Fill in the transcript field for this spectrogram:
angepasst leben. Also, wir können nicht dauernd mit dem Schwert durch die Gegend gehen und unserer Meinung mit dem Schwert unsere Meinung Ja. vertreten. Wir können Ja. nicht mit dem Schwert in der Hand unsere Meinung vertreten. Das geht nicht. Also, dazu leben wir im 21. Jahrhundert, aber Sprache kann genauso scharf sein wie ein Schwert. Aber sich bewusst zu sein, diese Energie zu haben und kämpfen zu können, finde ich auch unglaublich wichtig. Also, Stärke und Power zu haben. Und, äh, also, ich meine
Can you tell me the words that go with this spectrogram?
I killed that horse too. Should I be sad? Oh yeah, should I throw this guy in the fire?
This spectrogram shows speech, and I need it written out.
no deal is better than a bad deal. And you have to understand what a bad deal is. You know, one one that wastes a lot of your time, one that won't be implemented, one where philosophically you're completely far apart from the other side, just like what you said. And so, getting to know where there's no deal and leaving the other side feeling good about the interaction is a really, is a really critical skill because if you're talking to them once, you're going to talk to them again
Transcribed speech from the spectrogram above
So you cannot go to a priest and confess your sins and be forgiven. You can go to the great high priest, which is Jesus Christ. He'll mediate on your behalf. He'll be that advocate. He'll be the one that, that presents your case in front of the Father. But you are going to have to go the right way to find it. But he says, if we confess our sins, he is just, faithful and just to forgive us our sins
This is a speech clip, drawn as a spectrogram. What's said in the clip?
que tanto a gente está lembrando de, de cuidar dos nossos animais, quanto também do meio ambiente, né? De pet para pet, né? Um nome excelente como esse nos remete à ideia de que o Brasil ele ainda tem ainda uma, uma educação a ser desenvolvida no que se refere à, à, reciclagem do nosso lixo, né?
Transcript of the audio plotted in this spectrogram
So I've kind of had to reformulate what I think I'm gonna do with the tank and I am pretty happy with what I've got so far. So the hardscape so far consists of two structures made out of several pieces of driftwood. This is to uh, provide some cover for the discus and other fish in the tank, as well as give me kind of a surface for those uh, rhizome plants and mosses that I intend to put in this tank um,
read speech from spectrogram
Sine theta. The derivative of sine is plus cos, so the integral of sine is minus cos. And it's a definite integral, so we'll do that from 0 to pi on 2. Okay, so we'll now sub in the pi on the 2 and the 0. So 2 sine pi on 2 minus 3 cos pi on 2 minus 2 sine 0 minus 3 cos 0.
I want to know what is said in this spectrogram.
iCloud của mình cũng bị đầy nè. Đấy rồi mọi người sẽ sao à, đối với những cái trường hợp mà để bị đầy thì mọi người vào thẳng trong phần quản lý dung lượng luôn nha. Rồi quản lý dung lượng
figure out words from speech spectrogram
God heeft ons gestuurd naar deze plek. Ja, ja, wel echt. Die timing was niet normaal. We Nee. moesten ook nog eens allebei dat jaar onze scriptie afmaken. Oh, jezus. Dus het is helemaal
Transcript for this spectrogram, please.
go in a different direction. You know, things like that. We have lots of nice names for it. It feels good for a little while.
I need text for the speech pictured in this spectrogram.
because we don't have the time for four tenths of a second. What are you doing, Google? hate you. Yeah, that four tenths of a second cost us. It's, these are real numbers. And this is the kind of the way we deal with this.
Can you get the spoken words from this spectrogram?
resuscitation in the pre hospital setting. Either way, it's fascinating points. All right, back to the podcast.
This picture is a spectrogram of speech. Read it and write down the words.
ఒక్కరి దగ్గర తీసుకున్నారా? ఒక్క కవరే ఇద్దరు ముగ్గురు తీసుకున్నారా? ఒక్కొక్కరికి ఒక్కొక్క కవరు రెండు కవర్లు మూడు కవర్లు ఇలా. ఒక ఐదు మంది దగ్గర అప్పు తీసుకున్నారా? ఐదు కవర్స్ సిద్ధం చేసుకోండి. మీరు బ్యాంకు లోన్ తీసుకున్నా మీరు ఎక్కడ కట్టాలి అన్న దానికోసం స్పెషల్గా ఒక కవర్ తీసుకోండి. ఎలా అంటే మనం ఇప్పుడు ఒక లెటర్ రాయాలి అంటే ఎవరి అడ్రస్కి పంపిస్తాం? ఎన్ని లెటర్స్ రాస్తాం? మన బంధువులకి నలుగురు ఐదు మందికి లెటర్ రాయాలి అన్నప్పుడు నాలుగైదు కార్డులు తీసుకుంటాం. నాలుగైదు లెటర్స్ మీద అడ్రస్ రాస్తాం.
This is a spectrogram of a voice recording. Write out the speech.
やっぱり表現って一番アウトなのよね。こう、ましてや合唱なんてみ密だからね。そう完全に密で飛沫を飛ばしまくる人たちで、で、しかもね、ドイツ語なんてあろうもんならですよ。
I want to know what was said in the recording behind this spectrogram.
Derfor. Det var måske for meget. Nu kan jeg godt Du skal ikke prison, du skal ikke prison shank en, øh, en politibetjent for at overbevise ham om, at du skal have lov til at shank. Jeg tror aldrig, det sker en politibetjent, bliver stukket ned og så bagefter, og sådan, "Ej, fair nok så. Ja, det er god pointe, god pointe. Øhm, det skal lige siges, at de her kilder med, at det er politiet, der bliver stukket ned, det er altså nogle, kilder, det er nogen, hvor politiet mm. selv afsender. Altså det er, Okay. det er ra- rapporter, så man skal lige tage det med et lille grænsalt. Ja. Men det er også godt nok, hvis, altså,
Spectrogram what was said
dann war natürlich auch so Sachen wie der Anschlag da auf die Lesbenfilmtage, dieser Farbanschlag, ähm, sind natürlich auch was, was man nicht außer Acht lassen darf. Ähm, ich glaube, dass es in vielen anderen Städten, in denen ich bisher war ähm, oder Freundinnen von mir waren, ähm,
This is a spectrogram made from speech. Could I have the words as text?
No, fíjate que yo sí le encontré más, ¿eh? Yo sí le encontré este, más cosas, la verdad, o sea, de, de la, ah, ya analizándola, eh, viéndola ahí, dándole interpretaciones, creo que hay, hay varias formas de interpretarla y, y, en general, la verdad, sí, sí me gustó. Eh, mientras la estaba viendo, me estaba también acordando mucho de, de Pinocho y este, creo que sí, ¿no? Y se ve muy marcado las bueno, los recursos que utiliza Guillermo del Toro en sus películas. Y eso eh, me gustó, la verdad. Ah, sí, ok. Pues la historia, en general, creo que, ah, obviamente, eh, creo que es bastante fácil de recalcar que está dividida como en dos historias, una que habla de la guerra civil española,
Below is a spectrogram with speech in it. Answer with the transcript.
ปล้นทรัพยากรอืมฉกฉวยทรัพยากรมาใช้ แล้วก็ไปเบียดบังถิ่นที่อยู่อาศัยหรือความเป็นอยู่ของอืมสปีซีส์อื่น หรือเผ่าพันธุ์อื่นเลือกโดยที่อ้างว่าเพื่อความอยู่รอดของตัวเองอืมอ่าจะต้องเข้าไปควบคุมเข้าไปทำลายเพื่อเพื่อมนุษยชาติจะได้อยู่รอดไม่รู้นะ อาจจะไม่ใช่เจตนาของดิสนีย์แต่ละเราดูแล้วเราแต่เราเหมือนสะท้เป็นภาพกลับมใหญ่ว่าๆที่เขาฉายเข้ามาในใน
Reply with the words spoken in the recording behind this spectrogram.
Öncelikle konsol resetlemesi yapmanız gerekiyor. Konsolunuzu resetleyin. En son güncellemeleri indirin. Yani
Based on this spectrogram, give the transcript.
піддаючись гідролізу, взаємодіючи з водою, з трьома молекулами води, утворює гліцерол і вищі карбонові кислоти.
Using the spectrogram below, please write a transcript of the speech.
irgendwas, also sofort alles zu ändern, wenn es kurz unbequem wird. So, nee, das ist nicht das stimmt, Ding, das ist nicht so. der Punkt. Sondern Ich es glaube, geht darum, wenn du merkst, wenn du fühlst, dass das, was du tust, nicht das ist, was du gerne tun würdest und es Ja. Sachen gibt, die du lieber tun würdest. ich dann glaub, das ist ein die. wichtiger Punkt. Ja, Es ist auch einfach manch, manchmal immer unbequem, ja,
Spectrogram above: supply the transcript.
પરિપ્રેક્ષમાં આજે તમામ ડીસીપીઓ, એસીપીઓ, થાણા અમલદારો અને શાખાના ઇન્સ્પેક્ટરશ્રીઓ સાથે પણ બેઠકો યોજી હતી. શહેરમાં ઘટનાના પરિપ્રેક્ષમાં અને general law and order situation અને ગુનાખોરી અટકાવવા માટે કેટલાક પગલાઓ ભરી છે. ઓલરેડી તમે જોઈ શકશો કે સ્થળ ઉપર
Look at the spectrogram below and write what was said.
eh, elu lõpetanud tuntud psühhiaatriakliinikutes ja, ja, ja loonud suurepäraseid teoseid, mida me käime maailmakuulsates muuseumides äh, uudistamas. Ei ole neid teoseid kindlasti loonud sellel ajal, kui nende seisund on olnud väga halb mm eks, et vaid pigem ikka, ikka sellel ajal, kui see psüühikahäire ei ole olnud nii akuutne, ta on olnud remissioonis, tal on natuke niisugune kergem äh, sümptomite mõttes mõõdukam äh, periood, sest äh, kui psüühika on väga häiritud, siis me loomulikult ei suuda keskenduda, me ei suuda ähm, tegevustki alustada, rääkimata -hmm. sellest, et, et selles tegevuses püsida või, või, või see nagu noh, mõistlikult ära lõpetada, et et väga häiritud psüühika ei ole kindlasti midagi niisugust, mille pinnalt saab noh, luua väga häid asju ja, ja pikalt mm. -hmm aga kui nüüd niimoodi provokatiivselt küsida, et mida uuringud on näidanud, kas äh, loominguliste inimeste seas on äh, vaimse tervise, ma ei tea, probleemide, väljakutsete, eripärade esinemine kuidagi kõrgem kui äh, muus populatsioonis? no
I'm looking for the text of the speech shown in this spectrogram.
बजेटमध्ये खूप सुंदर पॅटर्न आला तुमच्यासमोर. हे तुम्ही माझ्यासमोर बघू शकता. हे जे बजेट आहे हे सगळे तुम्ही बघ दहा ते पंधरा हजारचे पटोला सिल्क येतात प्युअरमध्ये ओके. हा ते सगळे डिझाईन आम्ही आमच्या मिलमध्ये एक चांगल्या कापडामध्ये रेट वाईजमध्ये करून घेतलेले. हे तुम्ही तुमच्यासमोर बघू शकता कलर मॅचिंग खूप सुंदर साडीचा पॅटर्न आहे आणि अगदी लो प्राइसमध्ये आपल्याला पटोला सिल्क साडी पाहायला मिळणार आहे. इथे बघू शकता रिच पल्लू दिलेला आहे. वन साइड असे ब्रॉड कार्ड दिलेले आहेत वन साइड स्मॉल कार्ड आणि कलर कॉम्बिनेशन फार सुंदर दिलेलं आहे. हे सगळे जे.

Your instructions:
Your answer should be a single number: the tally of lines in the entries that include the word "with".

Solution to the problem:
5